“All of you undisturbed cities, haven’t you ever longed for the enemy’ begins Rainer Maria Rilke’s poem in translation from Das Stundenbuch.
In David Whyte’s interpretation of the poem, Rilke’s walled, disconnected city is symbolic of the self which needs an enemy to break down its walls and reconnect. That enemy is life, which relentlessly through challenges and experiences forces the self, often painfully, to break down the defensive walls it uses to protect itself and open to a new ways of being. By self I mean the core of who each of us is.
Conflict has to be one of the preeminent challenges of life, and therefore from a self-development perspective, is a challenge to the self. I have taken the idea of conflict challenging the integrity of the self for the self’s own good, and combined it with a developmental perspective. The added piece is that the self is challenged and stimulated not just to change and grow, but to grow in specific ways through the experience of conflict.
Why does any of this matter? It’s one of my efforts to explain why people – why we – feel so threatened by ideas and ways of living that are contradictory to our own. It is also part of a general effort to make meaning out of the conflict experience. It may encourage you to engage more consciously and fully in conflict, which I believe would be valuable.
Developmental perspectives outline stages of human growth that each have mental, emotional, and possibly spiritual characteristics. Here is a childhood example to illustrate the profundity of the shifts that occur as one grows from one stage into another. When very young children cover their eyes they think that we can no longer see them because they can no longer see us. They do not have a developed capacity to separate their own experience from that of others. (Click here to read about a study done by Cambridge scientists.) I can remember the confusion I experienced when my mother tried to explain to me that covering my eyes did not stop others from seeing me. Making such a change in how one fundamentally orients oneself to the world is a significant step.
So, evidently, changes from one stage to another are large, have a quantum (all-or-nothing) quality, and most importantly, it is difficult to appreciate the value of the next stage from one’s current vantage point. From a developmental perspective, you the reader are in a stage of development and there’s a good chance that you don’t realize that possibility. Nor probably do you realize the potential benefits derived from entering the next stage.
Robert Kegan author of In Over Our Heads has proposed a provocative set of developmental stages that provide explanations for some of the psychological challenges currently faced by humanity. Here is a trace of one aspect of growth through three of his stages. Teenagers tend to construct a set of values and worldview consistent with environmental and group influences (3rd stage). One of the shifts to adulthood is the capacity to independently construct one’s own unique worldview (4th stage). According to Kegan, shifts to the 5th stage don’t occur before middle age. One characteristic of the 5th stage is the lived recognition that no single philosophy, ideology, perspective or conceptual orientation can grasp a complex situation. One must simultaneously apply multiple orientations. Below is a video of Robert Kegan speaking about his developmental theory.

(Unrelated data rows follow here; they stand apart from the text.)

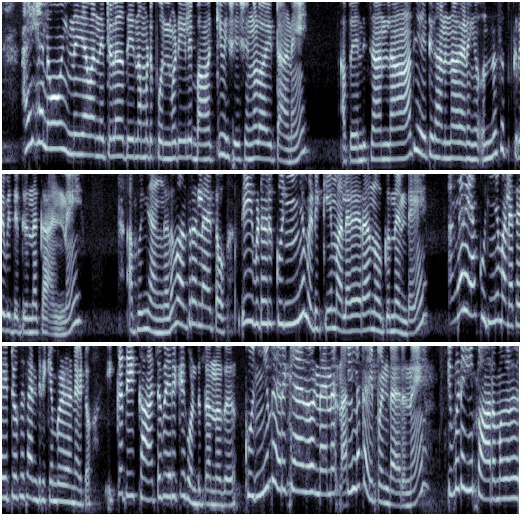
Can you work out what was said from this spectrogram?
ഹായ് ഹലോ ഇന്ന് ഞാൻ വന്നിട്ടുള്ളത് നമ്മുടെ പൊന്മുടിയിലെ ബാക്കി വിശേഷങ്ങളുമായിട്ടാണേ. അപ്പോൾ എന്റെ ചാനൽ ആദ്യമായിട്ട് കാണുന്നവരാണെങ്കിൽ ഒന്ന് സബ്സ്ക്രൈബ് ചെയ്തിട്ടിരുന്ന കാണണേ. അപ്പോൾ ഞങ്ങൾ മാത്രമല്ല കേട്ടോ. ദേ ഇവിടെ ഒരു കുഞ്ഞു മിടുക്കി മല കയറാൻ നോക്കുന്നുണ്ടേ. അങ്ങനെ ആ കുഞ്ഞു മലകയറ്റമൊക്കെ കണ്ടിരിക്കുമ്പോഴാണ് കേട്ടോ ഇക്കത് ഈ കാട്ടുപേരയ്ക്ക് കൊണ്ടു തന്നത്. കുഞ്ഞു പേരയ്ക്ക ആയതുകൊണ്ട് തന്നെ നല്ല കയ്പുണ്ടായിരുന്നേ ഇവിടെ ഈ പാറമകളിൽ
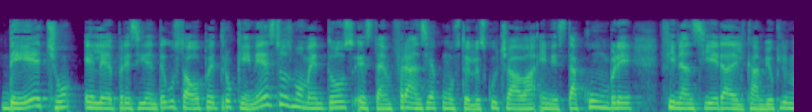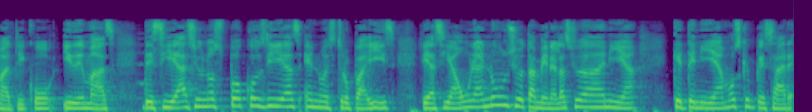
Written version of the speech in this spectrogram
De hecho, el eh, presidente Gustavo Petro, que en estos momentos está en Francia, como usted lo escuchaba, en esta cumbre financiera del cambio climático y demás, decía hace unos pocos días en nuestro país, le hacía un anuncio también a la ciudadanía que teníamos que empezar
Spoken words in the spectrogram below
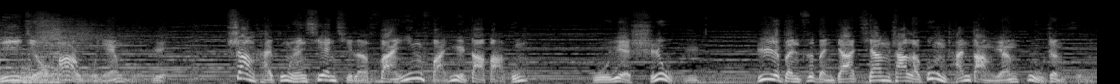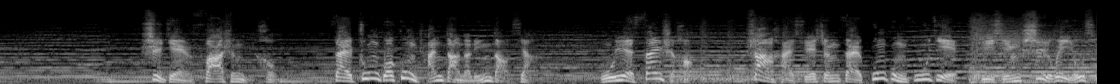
一九二五年五月，上海工人掀起了反英反日大罢工。五月十五日，日本资本家枪杀了共产党员顾正红。事件发生以后，在中国共产党的领导下，五月三十号。上海学生在公共租界举行示威游行，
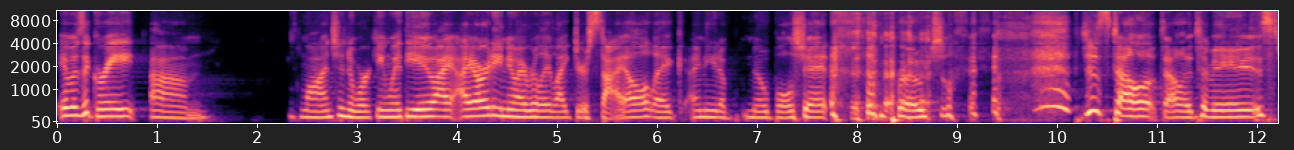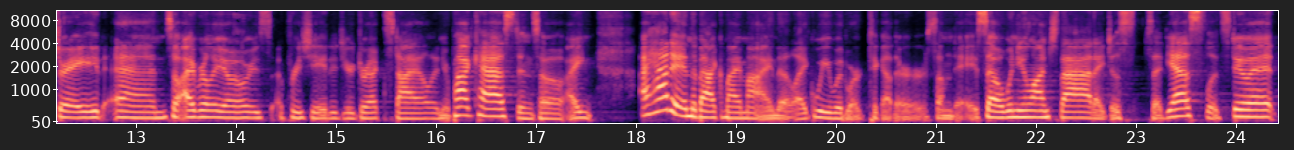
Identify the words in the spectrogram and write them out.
it was a great um, launch into working with you. I, I already knew I really liked your style. Like I need a no bullshit approach. Just tell tell it to me straight. And so I really always appreciated your direct style in your podcast. And so I I had it in the back of my mind that like we would work together someday. So when you launched that, I just said yes, let's do it.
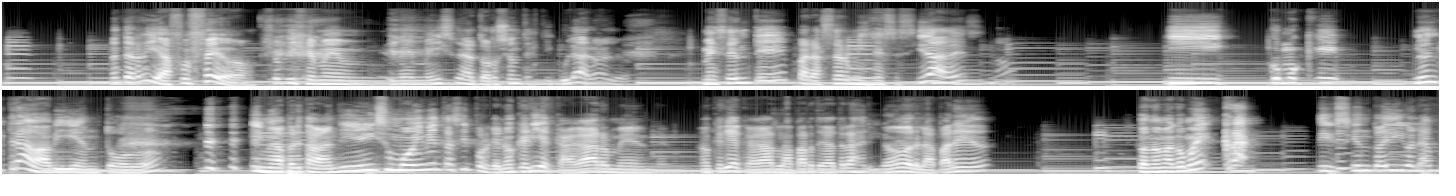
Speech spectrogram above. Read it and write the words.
No te rías, fue feo. Yo dije, me, me- me hice una torsión testicular o algo. Me senté para hacer mis necesidades, ¿no? Y como que no entraba bien todo. Y me apretaban. Y hice un movimiento así porque no quería cagarme. No quería cagar la parte de atrás del inodoro, la pared. Y cuando me acomodé, ¡crack! Siento ahí, digo, la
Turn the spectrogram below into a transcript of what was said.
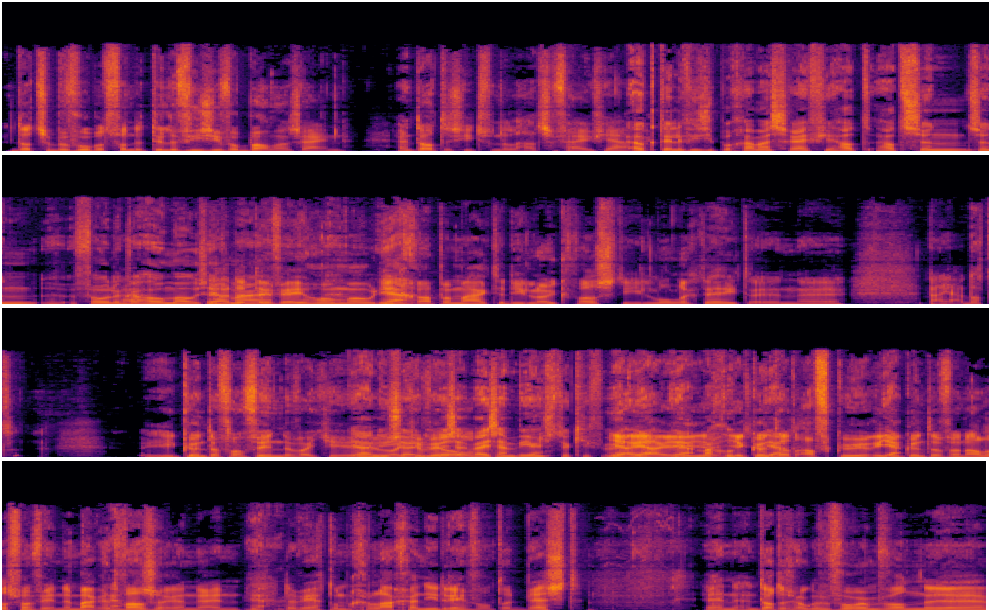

Kegan’s 5th stage might be experienced as follows by one of the participants in a conflict. She is comfortable knowing that someone else views her as a liar; she understands why he thinks she is a liar; she knows that there are other perspectives of the situation that she does not have; she views herself as fundamentally honest; she can see an aspect of her response to the situation in which she was not honest with herself; she can see that there is information it would have been better to share; she finds that her experience suggests the other person has not always been consistent between what he said he would do and what he did, and she needs to point that out; she can see that there are aspects of the organizational system that lead to the type of misunderstanding that has unfolded; she can see an alternative pattern of interaction that might work better for both people. She can comfortably hold all of these perspectives at the same time and talk about any one of them as needed.
If there is any common human experience wherein people are challenged to take a different and broader perspective to resolve a tension, conflict is it. The challenges presented by conflict are highly consistent with the challenges one needs to overcome in order to advance in Kegan’s view of adult development.

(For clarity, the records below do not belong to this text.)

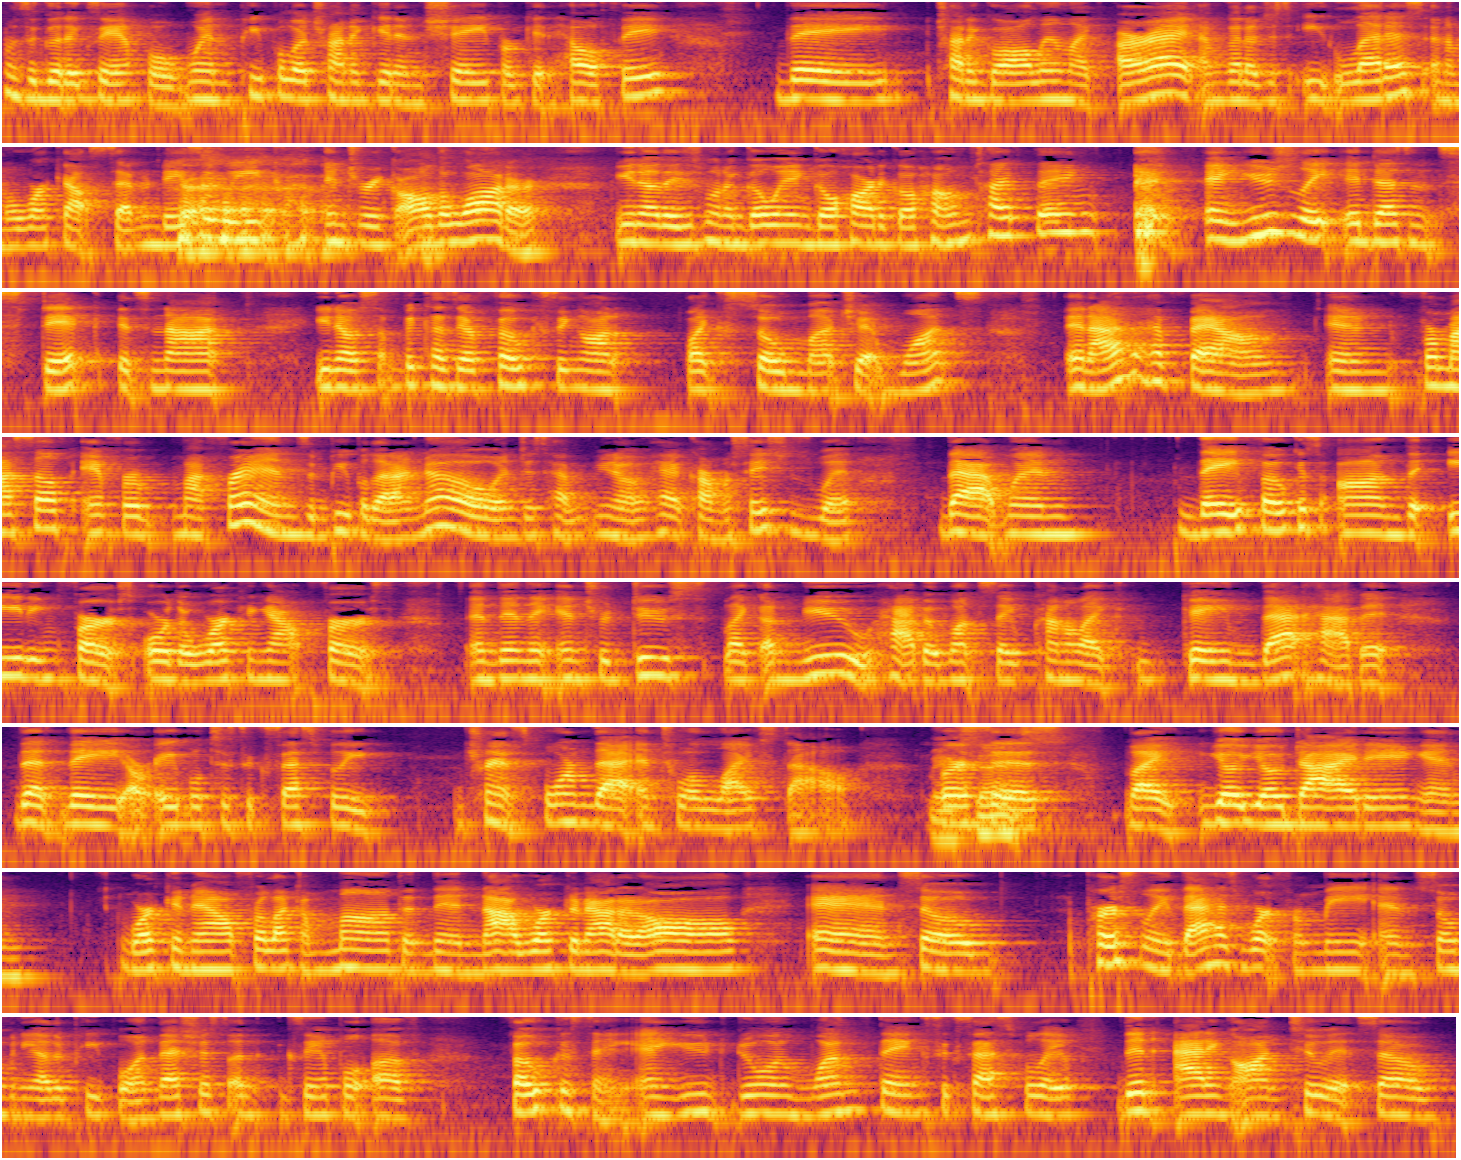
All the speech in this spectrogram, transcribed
it's a good example. When people are trying to get in shape or get healthy, they try to go all in like, all right, I'm gonna just eat lettuce and I'm gonna work out seven days a week and drink all the water. You know, they just want to go in, go hard, to go home type thing. and usually it doesn't stick. It's not, you know, because they're focusing on like so much at once. And I have found, and for myself and for my friends and people that I know and just have, you know, had conversations with, that when they focus on the eating first or the working out first, and then they introduce like a new habit once they've kind of like gained that habit, that they are able to successfully transform that into a lifestyle Makes versus sense. like yo yo dieting and working out for like a month and then not working out at all. And so personally that has worked for me and so many other people. And that's just an example of focusing and you doing one thing successfully then adding on to it. So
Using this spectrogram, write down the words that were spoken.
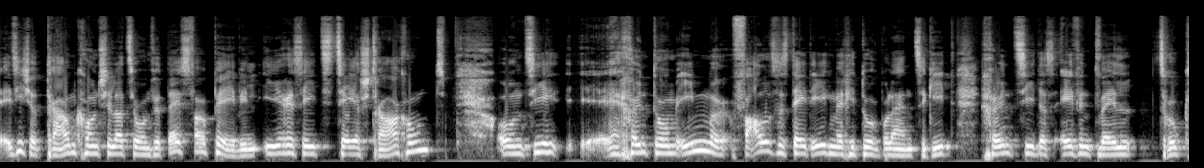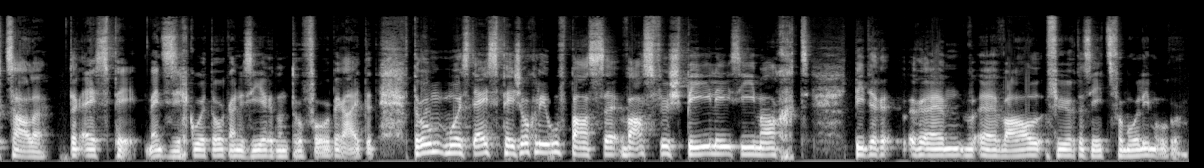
es ist eine Traumkonstellation für die SVP, weil ihre Sitz zuerst drankommt und sie äh, können darum immer, falls es dort irgendwelche Turbulenzen gibt, können sie das eventuell zurückzahlen der SP, wenn sie sich gut organisieren und darauf vorbereitet. Darum muss die SP schon ein bisschen aufpassen, was für Spiele sie macht bei der ähm, äh, Wahl für den Sitz von Uli Maurer.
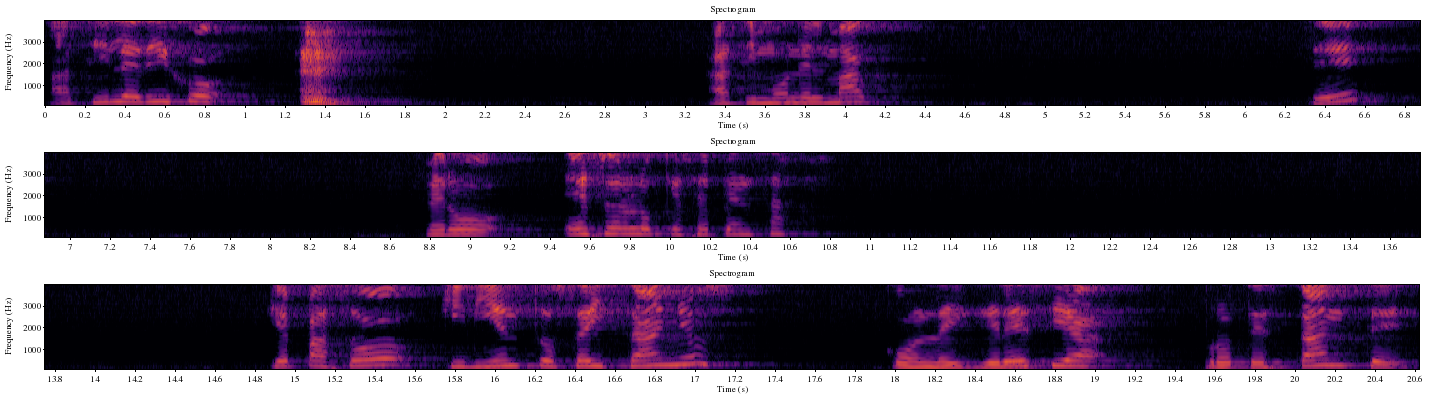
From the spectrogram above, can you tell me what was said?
Así le dijo a Simón el mago. ¿Sí? Pero eso era lo que se pensaba. ¿Qué pasó 506 años con la iglesia protestante?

Conflict challenges our defensive walls and offers opportunity to step beyond who we have been, and it offers the opportunity to integrate greater mental and emotional complexity. It sometimes does so in a forceful manner like a stern father who is more focused on serious matters than gentleness. The phrase ‘longing for the enemy’ reminds us that we have much to gain from interacting with others in conflict.
Here is Rilke’s full poem:

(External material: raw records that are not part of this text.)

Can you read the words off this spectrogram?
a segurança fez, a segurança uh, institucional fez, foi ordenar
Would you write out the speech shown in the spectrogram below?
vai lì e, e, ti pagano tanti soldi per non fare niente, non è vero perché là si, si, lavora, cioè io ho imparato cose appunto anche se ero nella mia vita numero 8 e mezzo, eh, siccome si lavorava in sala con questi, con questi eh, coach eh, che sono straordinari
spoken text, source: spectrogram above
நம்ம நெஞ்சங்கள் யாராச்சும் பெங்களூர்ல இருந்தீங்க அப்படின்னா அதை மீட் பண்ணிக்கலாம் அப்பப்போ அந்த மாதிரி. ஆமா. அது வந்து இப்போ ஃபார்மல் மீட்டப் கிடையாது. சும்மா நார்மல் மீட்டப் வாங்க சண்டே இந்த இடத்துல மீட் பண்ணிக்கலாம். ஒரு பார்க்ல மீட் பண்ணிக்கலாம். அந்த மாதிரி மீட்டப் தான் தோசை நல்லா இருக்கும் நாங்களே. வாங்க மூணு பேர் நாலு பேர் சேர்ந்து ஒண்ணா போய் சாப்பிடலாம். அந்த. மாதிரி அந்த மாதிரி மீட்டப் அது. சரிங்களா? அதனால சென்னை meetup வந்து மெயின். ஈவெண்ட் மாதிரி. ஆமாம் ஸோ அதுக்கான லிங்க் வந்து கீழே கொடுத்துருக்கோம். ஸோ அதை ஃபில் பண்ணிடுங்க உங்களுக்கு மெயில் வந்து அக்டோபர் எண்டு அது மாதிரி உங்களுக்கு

All You Undisturbed Cities
All of you undisturbed cities
haven’t you ever longed for the Enemy?
I’d like to see you besieged by him
for ten endless and groundshaking years
Until you were desperate and mad in suffering
finally, in hunger, you would feel his weight.
He lies outside the walls like the countryside
He knows very well how to endure
longer than those he comes to visit
Climb up on your roofs and look out:
his camp is there. His morale will not falter
His number will not decrease, he will not weaken
He sends no one into the city to threaten
or promise and no one to negotiate
He is the one who breaks down the walls
and when he works, he works in silence.
~ Rainer Maria Rilke
From Das Stundenbuch (The Book of Hours)
Trans. Robert Bly